* **EXERCISE AIM**
An exact restatement of the data below, with the pictures removed, is the required answer.

= = = = = = =

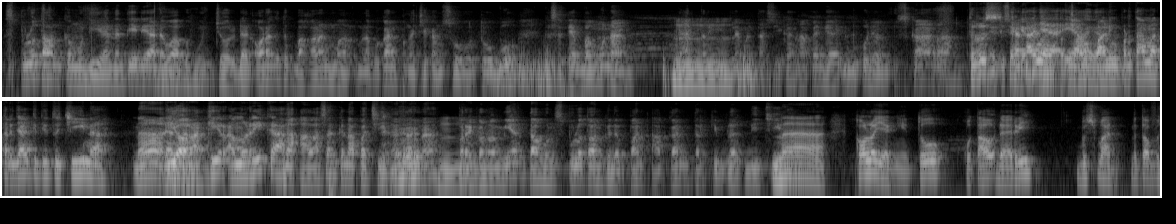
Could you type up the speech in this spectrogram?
10 tahun kemudian nanti dia ada wabah muncul dan orang itu bakalan me- melakukan pengecekan suhu tubuh ke setiap bangunan dan Hmm. terimplementasikan apa yang di buku yang sekarang. Terus Nah, itu katanya yang paling pertama terjangkit itu Cina nah, dan iya. terakhir Amerika. Nah, alasan kenapa Cina karena Hmm. perekonomian tahun 10 tahun ke depan akan terkiblat di Cina. Nah, kalau yang itu ku tahu dari Busman. Lu tahu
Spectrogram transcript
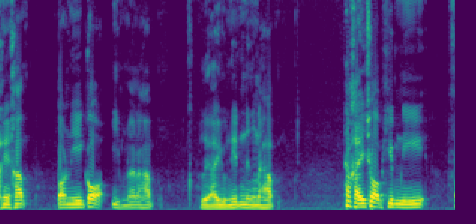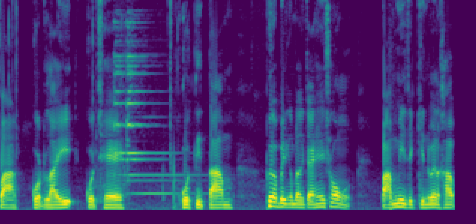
เคครับ ตอนนี้ก็อิ่มแล้วนะครับ เหลืออยู่นิดนึงนะครับ ถ้าใครชอบคลิปนี้ฝากกดไลค์กดแชร์ กดติดตาม เพื่อเป็นกำลังใจให้ช่องปามมี่จะกินด้วยนะครับ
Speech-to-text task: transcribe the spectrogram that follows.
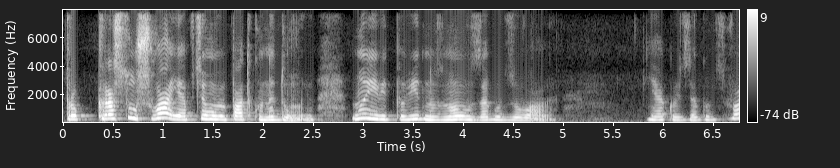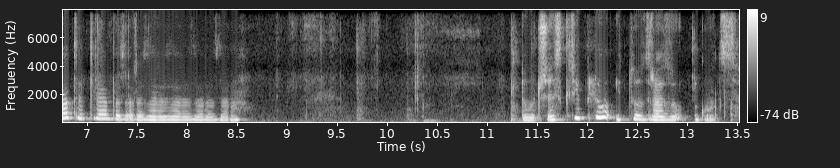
про красу шва я в цьому випадку не думаю. Ну і відповідно знову загудзували. Якось загудзувати треба. Зараз, зараз, зараз, зараз, зараз. Тут ще скріплю і тут зразу гудз.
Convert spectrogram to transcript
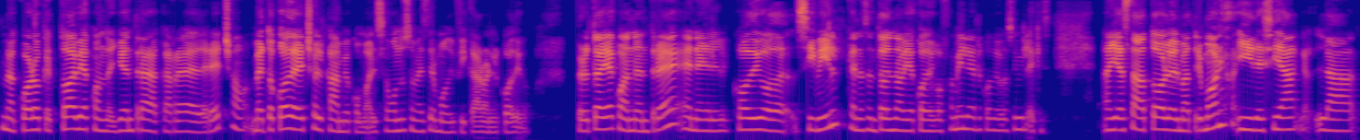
me acuerdo que todavía cuando yo entré a la carrera de Derecho, me tocó de hecho el cambio, como al segundo semestre modificaron el código. Pero todavía cuando entré en el código civil, que en ese entonces no había código familiar, el código civil X, allá estaba todo lo del matrimonio y decía, la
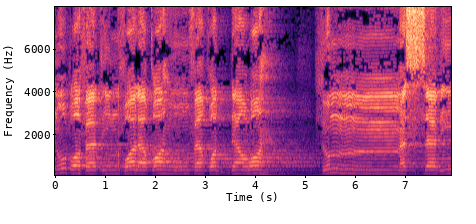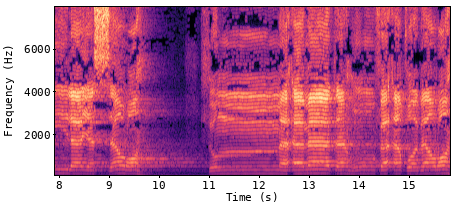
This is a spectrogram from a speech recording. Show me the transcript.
نطفة خلقه فقدره ثم السبيل يسره. ثم أماته فأقبره.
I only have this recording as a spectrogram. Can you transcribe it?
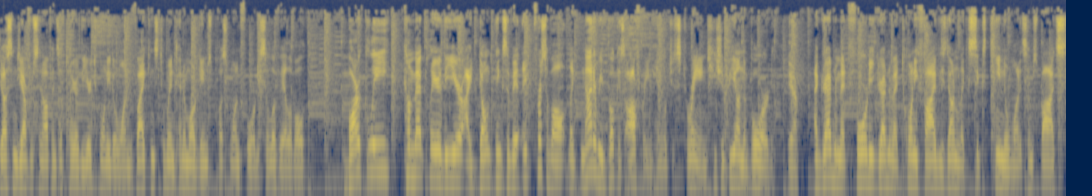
Justin Jefferson, Offensive Player of the Year, 20 to 1. Vikings to win 10 or more games plus 140, still available. Barkley, Comeback Player of the Year, I don't think's available. First of all, like not every book is offering him, which is strange. He should be on the board. Yeah. I grabbed him at 40, grabbed him at 25. He's down to like 16 to 1 at some spots.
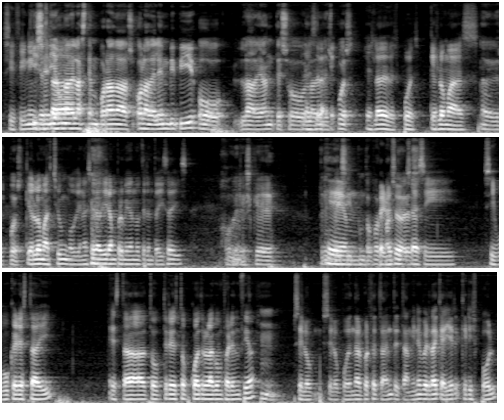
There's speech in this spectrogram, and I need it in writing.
si Y Phoenix sería está- una de las temporadas o la del MVP o la de antes o es la de después. Es la de después, que es lo más La de después. que es lo más chungo, que no se la dieran promediando 36. Joder, es que 36 Eh, puntos por pero eso, partido o sea, es- si, si Booker está ahí, está top 3, top 4 de la conferencia, Hmm. se lo, se lo pueden dar perfectamente. También es verdad que ayer Chris Paul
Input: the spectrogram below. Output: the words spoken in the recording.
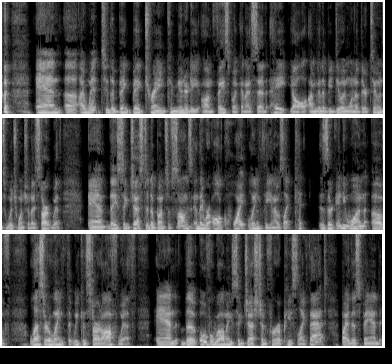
and uh, I went to the Big Big Train community on Facebook and I said, hey, y'all, I'm going to be doing one of their tunes. Which one should I start with? And they suggested a bunch of songs and they were all quite lengthy. And I was like, is there any one of lesser length that we can start off with? And the overwhelming suggestion for a piece like that by this band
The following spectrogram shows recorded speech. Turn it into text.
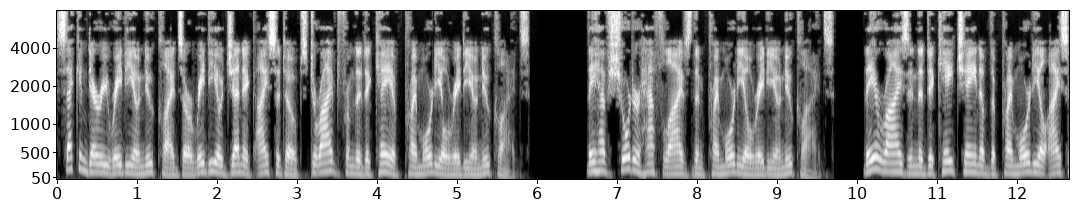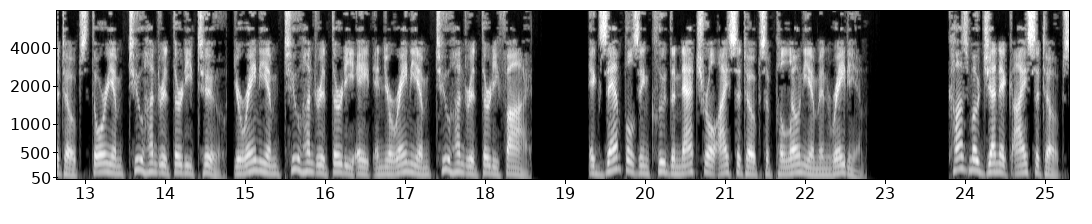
Secondary radionuclides are radiogenic isotopes derived from the decay of primordial radionuclides. They have shorter half-lives than primordial radionuclides. They arise in the decay chain of the primordial isotopes thorium-232, uranium-238 and uranium-235. Examples include the natural isotopes of polonium and radium. Cosmogenic isotopes,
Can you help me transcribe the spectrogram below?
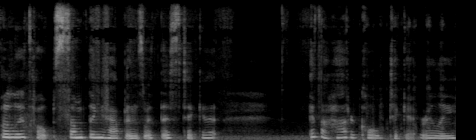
So let's hope something happens with this ticket. It's a hot or cold ticket, really.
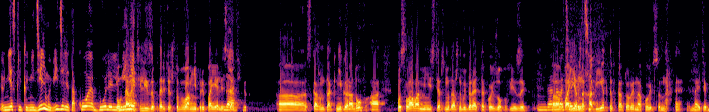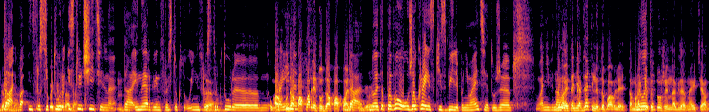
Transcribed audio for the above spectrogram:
несколько недель мы видели такое более или ну, менее... Давайте, Лиза, повторите, чтобы вам не припаяли да. статью. э, скажем так, не городов, а по словам министерства, мы должны выбирать такой зопов язык, да, э, военных выберите. объектов, которые находятся на, на этих городах. Да, инфраструктура исключительно, mm-hmm. да, энергоинфраструктура инфраструктуры да. Украины. Ну, а куда попали, туда попали. Да, но это ПВО уже украинские сбили, понимаете, это уже они виноваты. Ну, это не обязательно добавлять, там но ракеты это... тоже иногда, знаете,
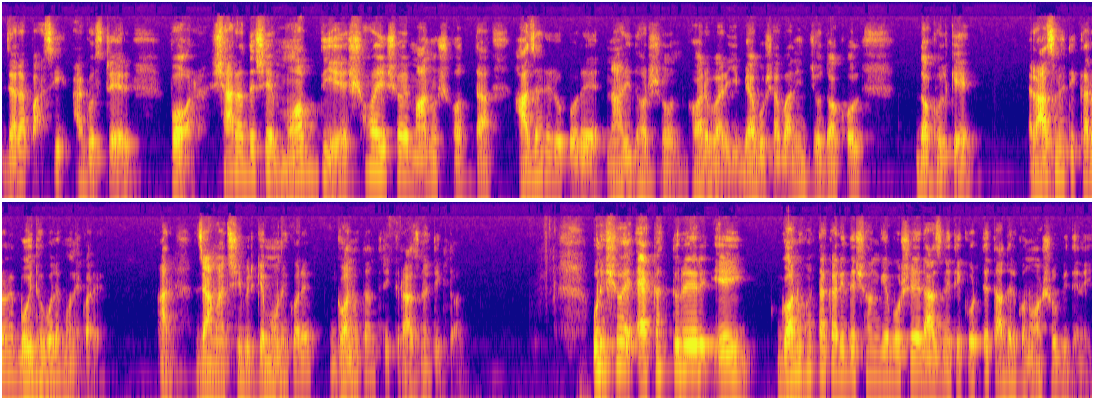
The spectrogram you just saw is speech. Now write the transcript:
যারা পাঁচই আগস্টের পর সারা দেশে মব দিয়ে শয়ে শয়ে মানুষ হত্যা, হাজারের উপরে নারী ধর্ষণ, ঘরবাড়ি, ব্যবসা বাণিজ্য দখল, দখলকে রাজনৈতিক কারণে বৈধ বলে মনে করে। আর জামায়াত শিবিরকে মনে করে গণতান্ত্রিক রাজনৈতিক দল। উনিশশো একাত্তরের এই গণহত্যাকারীদের সঙ্গে বসে রাজনীতি করতে তাদের কোনো অসুবিধে নেই।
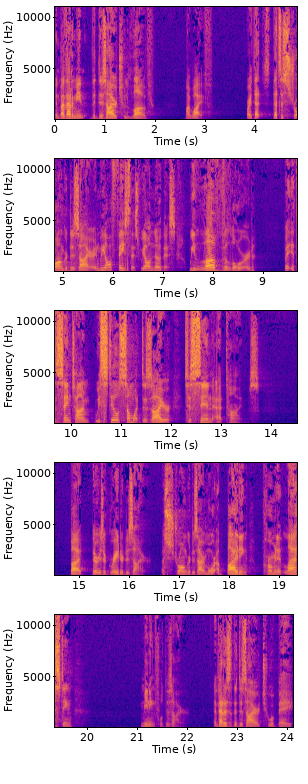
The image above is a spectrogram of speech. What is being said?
And by that I mean the desire to love my wife. Right? That's, that's a stronger desire. And we all face this. We all know this. We love the Lord, but at the same time, we still somewhat desire to sin at times. But there is a greater desire, a stronger desire, more abiding, permanent, lasting, meaningful desire. And that is the desire to obey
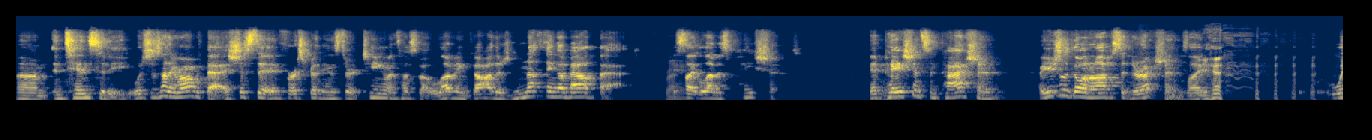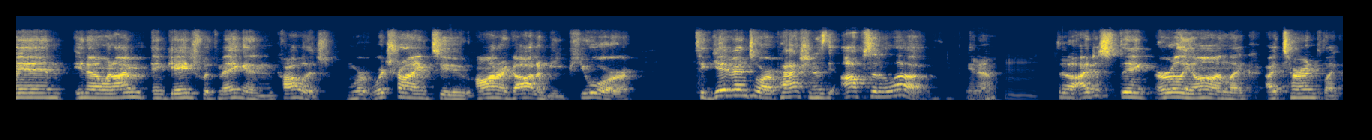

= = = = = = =

* **TASK SOLUTION**
Could you type up the speech in this spectrogram?
10 tahun kemudian nanti dia ada wabah muncul dan orang itu bakalan me- melakukan pengecekan suhu tubuh ke setiap bangunan dan Hmm. terimplementasikan apa yang di buku yang sekarang. Terus Nah, itu katanya yang paling pertama terjangkit itu Cina nah, dan iya. terakhir Amerika. Nah, alasan kenapa Cina karena Hmm. perekonomian tahun 10 tahun ke depan akan terkiblat di Cina. Nah, kalau yang itu ku tahu dari Busman. Lu tahu
Spectrogram transcript
เคครับ ตอนนี้ก็อิ่มแล้วนะครับ เหลืออยู่นิดนึงนะครับ ถ้าใครชอบคลิปนี้ฝากกดไลค์กดแชร์ กดติดตาม เพื่อเป็นกำลังใจให้ช่องปามมี่จะกินด้วยนะครับ
Speech-to-text task: transcribe the spectrogram that follows.
про красу шва я в цьому випадку не думаю. Ну і відповідно знову загудзували. Якось загудзувати треба. Зараз, зараз, зараз, зараз, зараз. Тут ще скріплю і тут зразу гудз.
Convert spectrogram to transcript
me acuerdo que todavía cuando yo entré a la carrera de Derecho, me tocó de hecho el cambio, como al segundo semestre modificaron el código. Pero todavía cuando entré en el código civil, que en ese entonces no había código familiar, el código civil X, allá estaba todo lo del matrimonio y decía, la
This is a spectrogram from a speech recording. Show me the transcript.
نطفة خلقه فقدره ثم السبيل يسره. ثم أماته فأقبره.
I only have this recording as a spectrogram. Can you transcribe it?
Justin Jefferson, Offensive Player of the Year, 20 to 1. Vikings to win 10 or more games plus 140, still available. Barkley, Comeback Player of the Year, I don't think's available. First of all, like not every book is offering him, which is strange. He should be on the board. Yeah. I grabbed him at 40, grabbed him at 25. He's down to like 16 to 1 at some spots.
There's speech in this spectrogram, and I need it in writing.
si Y Phoenix sería está- una de las temporadas o la del MVP o la de antes o es la de después. Es la de después, que es lo más La de después. que es lo más chungo, que no se la dieran promediando 36. Joder, es que 36 Eh, puntos por pero eso, partido o sea, es- si, si Booker está ahí, está top 3, top 4 de la conferencia, Hmm. se lo, se lo pueden dar perfectamente. También es verdad que ayer Chris Paul
Input: the spectrogram below. Output: the words spoken in the recording.
and uh, I went to the Big Big Train community on Facebook and I said, hey, y'all, I'm going to be doing one of their tunes. Which one should I start with? And they suggested a bunch of songs and they were all quite lengthy. And I was like, is there any one of lesser length that we can start off with? And the overwhelming suggestion for a piece like that by this band
The following spectrogram shows recorded speech. Turn it into text.
Secondary radionuclides are radiogenic isotopes derived from the decay of primordial radionuclides. They have shorter half-lives than primordial radionuclides. They arise in the decay chain of the primordial isotopes thorium-232, uranium-238 and uranium-235. Examples include the natural isotopes of polonium and radium. Cosmogenic isotopes,
Can you help me transcribe the spectrogram below?
So let's hope something happens with this ticket. It's a hot or cold ticket, really.
Transcribed audio for the above spectrogram:
несколько недель мы видели такое более или ну, менее... Давайте, Лиза, повторите, чтобы вам не припаяли да. статью. э, скажем так, не городов, а по словам министерства, мы должны выбирать такой зопов язык, да, э, военных выберите. объектов, которые находятся на, на этих городах. Да, инфраструктура исключительно, mm-hmm. да, энергоинфраструктура инфраструктуры да. Украины. Ну, а куда попали, туда попали. Да, но это ПВО уже украинские сбили, понимаете, это уже они виноваты. Ну, это не обязательно добавлять, там но ракеты это... тоже иногда, знаете,
The spectrogram you just saw is speech. Now write the transcript:
যারা পাঁচই আগস্টের পর সারা দেশে মব দিয়ে শয়ে শয়ে মানুষ হত্যা, হাজারের উপরে নারী ধর্ষণ, ঘরবাড়ি, ব্যবসা বাণিজ্য দখল, দখলকে রাজনৈতিক কারণে বৈধ বলে মনে করে। আর জামায়াত শিবিরকে মনে করে গণতান্ত্রিক রাজনৈতিক দল। উনিশশো একাত্তরের এই গণহত্যাকারীদের সঙ্গে বসে রাজনীতি করতে তাদের কোনো অসুবিধে নেই।
The image above is a spectrogram of speech. What is being said?
And by that I mean the desire to love my wife. Right? That's, that's a stronger desire. And we all face this. We all know this. We love the Lord, but at the same time, we still somewhat desire to sin at times. But there is a greater desire, a stronger desire, more abiding, permanent, lasting, meaningful desire. And that is the desire to obey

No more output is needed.